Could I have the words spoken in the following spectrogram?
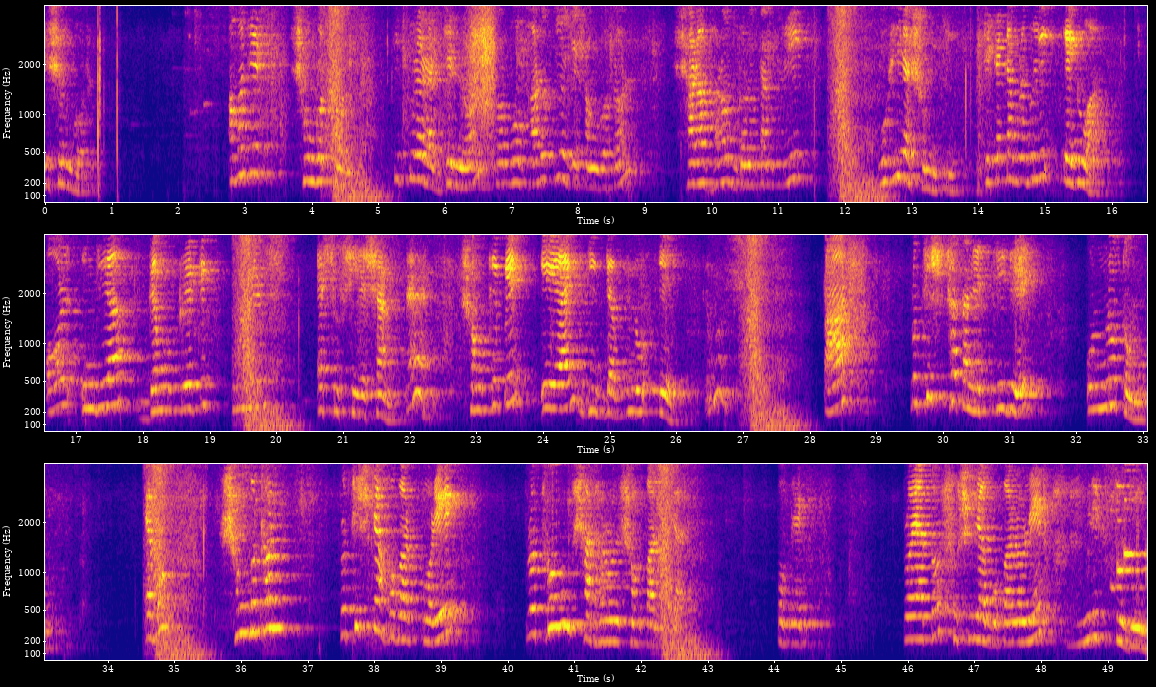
December. আমাদের সংগঠন ত্রিপুরা রাজ্যের নয়, সর্বভারতীয় যে সংগঠন, সারা ভারত গণতান্ত্রিক মহিলা সমিতি, যেটাকে আমরা বলি এডুয়া all India democratic women's association হ্যাঁ? সংক্ষেপে এআইডিডাব্লিউ এ। তার প্রতিষ্ঠাতা নেত্রীদের অন্যতম এবং সংগঠন প্রতিষ্ঠা হবার পরে প্রথম সাধারণ সম্পাদিকা কমরেড প্রয়াত সুশীলা গোপালনের মৃত্যুদিন।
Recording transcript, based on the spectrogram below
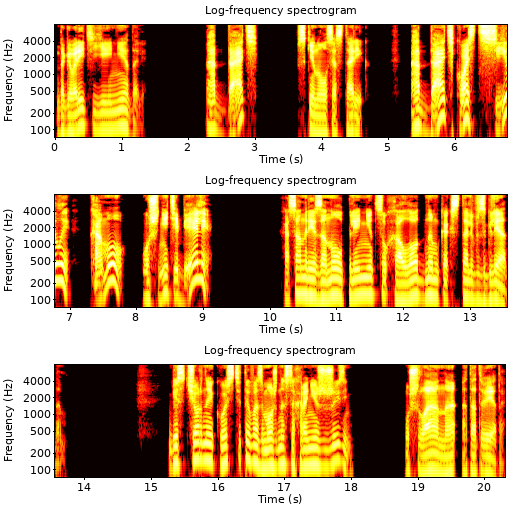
Договорить ей не дали. «Отдать?» — вскинулся старик. «Отдать кость силы? Кому? Уж не тебе ли?» Хасан резанул пленницу холодным, как сталь, взглядом. «Без черной кости ты, возможно, сохранишь жизнь». Ушла она от ответа.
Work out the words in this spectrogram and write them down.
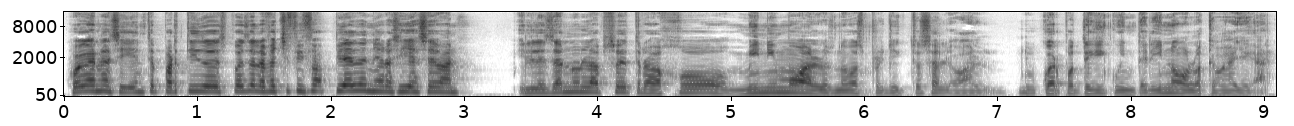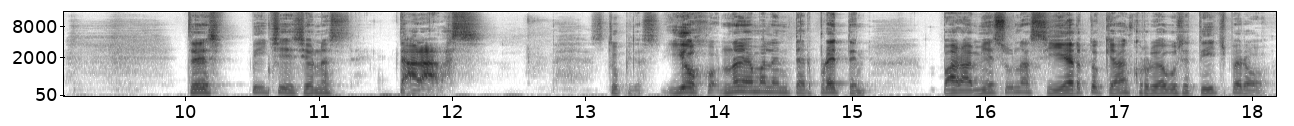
Juegan el siguiente partido después de la fecha FIFA, pierden y ahora sí ya se van. Y les dan un lapso de trabajo mínimo a los nuevos proyectos, al, al cuerpo técnico interino o lo que va a llegar. Entonces, pinches decisiones taradas. Estúpidas. Y ojo, no me malinterpreten. Para mí es un acierto que han corrido a Bucetich, pero.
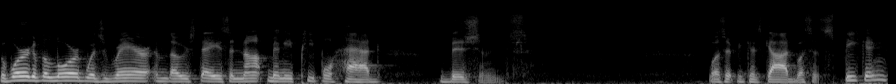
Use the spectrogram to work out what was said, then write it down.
The word of the Lord was rare in those days, and not many people had visions. Was it because God wasn't speaking,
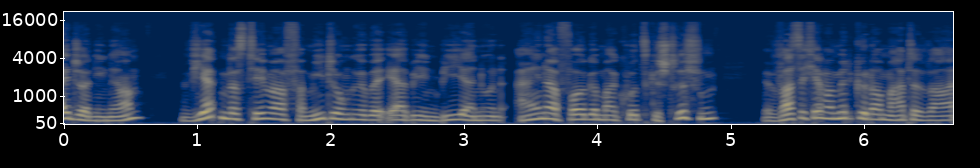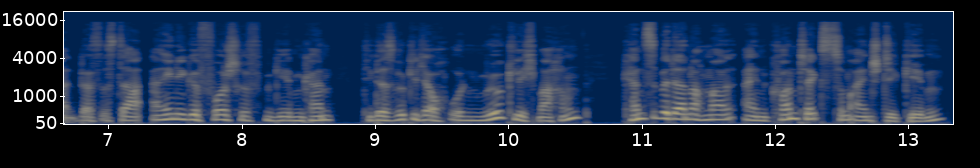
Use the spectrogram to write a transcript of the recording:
Hi Janina, wir hatten das Thema Vermietung über Airbnb ja nur in einer Folge mal kurz gestriffen. Was ich aber mitgenommen hatte, war, dass es da einige Vorschriften geben kann, die das wirklich auch unmöglich machen. Kannst du mir da nochmal einen Kontext zum Einstieg geben?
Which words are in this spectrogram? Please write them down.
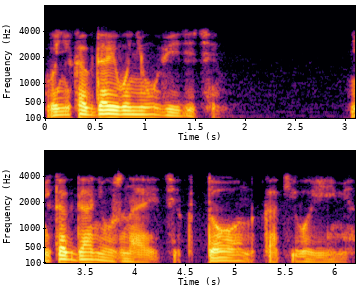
Вы никогда его не увидите, никогда не узнаете, кто он, как его имя.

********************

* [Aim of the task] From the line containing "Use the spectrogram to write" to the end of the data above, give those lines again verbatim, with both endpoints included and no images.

* [Output of the task]
Use the spectrogram to write a transcript of the recording:
Hi Janina, wir hatten das Thema Vermietung über Airbnb ja nur in einer Folge mal kurz gestriffen. Was ich aber mitgenommen hatte, war, dass es da einige Vorschriften geben kann, die das wirklich auch unmöglich machen. Kannst du mir da nochmal einen Kontext zum Einstieg geben?
Which words are in this spectrogram? Please write them down.
Вы никогда его не увидите, никогда не узнаете, кто он, как его имя.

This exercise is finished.